Now, I think there's been a sea change since 4E D&D was announced last year. ENWorld is in a terribly awkward position since the release of 4E. Recall that it was originally called "Eric Noah's Unofficial 3E News Site". Up until this year, ENWorld was explicitly dedicated to one edition of the game -- 3E -- that also happened to be the currently-published edition of the game. Everyone that visited had some kind of agreement about the context under which they were posting.

When 4E was released, ENWorld's mission statement had to change (you can't both be 3E and currently-published brand-name D&D anymore). They chose to become big-tent and welcome discussions of 4E, 3E, everything. There's been some forward-and-backwards to that attempt (first, 4E got put in the title bar by itself; then 4E & 3E; now no edition appears in the title bar).

But of course 4E is enormously fractious, it's enormously different from any prior versions of the game, and ENWorld is trying to straddle this huge fissure cut directly through the D&D player community. I didn't want to say this last summer (when 4E was officially released), but waited a few months to see if the tension level would simmer down. From what I can see, it has not.

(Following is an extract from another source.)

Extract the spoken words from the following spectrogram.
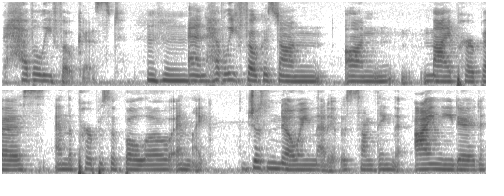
heavily focused and heavily focused on on my purpose and the purpose of Bolo and like just knowing that it was something that I needed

ENWorld has apparently become the site for a perpetual ongoing edition war. It seems like the majority of threads that I visit in the General forum turn into edition wars, usually between 3E and 4E. But sometimes 3.0 and 3.5. Sometimes 1E vs. 4E. Sometimes 2E and everything else. People can't agree on the very terms of debate anymore; people can't agree on what counts as reliable sources for anything to do with the publishing or game-design business. Posters seem aggravated, moderators seem consistently more aggravated and snide than they were before.

I don't think there's any way around this -- If 4E is as fractious as it seems, and ENWorld invites a multi-edition discussion, then these arguments will continue ad infintum. One of the wackiest claims is that ENWorld was equivalently argumentative when 3E was released, which (a) doesn't remotely match my recollection, and (b) doesn't make any sense because the whole site was dedicated to 3E from the get-go.

It seems like most D&D gaming forums I can think of are dedicated to one edition (brand) or another, not everything. ENWorld is particularly vulnerable because they'd grown a very dedicated membership to one edition from 2000-2008, and much of that membership is very willing to defend against criticism from players of the new game.

Part of me really wishes that ENWorld had bitten the bullet and dedicated itself to one version of the game, either 3E or 4E, but not both (or all). But they didn't, and perhaps they couldn't -- in any event, it will clearly be a very different ENWorld from here on out.